If I show someone a $1 bill and $100 bill, I might say that the $1 bill is of some value, but the $100 bill is worth much more. There is no implication that we should discard all $1 bills!

The same is true of what Paul says in 1 Tim 4:8 - physical training is of some value but godliness is far more valuable.
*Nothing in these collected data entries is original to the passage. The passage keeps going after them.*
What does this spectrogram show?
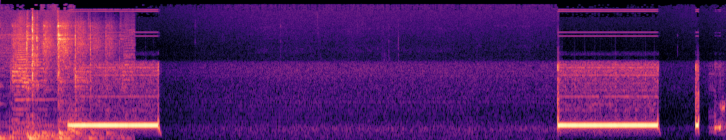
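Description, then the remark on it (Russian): Rapid telephone keypad beeps, dialing the number from an advertisement to call about a sofa for sale, give way to a steady ringback tone that sounds twice, each a long buzz at a fixed pitch separated by a faint quiet line hiss, then a short click. “Набирайте, …, номер вот, пожалуйста. Набираю.”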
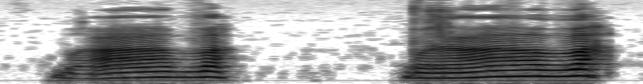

That does not mean we should disregard physical health and training but we should not loose our perspective that godliness is much more valuable.

APPENDIX - Health in the NT

The NT contains numerous instructions about staying healthy such as:

  • Acts 15:20, 29, 21:25 – do not eat blood.
  • Rom 12:1 – our bodies are to be a living sacrifice to God.
  • 1 Cor 6:19, 20 – glorify (increase the honor and reputation of) God in your bodies.
  • 3 John 2 – good physical health is as important as spiritual health.
  • Phil 3:19 – those who make a god of their stomach will be destroyed.
  • Gal 6:7, 8, “Do not be deceived: God cannot be mocked. A man reaps what he sows. Whoever sows to please their flesh, from the flesh will reap destruction”.

Your Answer

By clicking “Post Your Answer”, you agree to our terms of service and acknowledge you have read our privacy policy.

Not the answer you're looking for? Browse other questions tagged or ask your own question.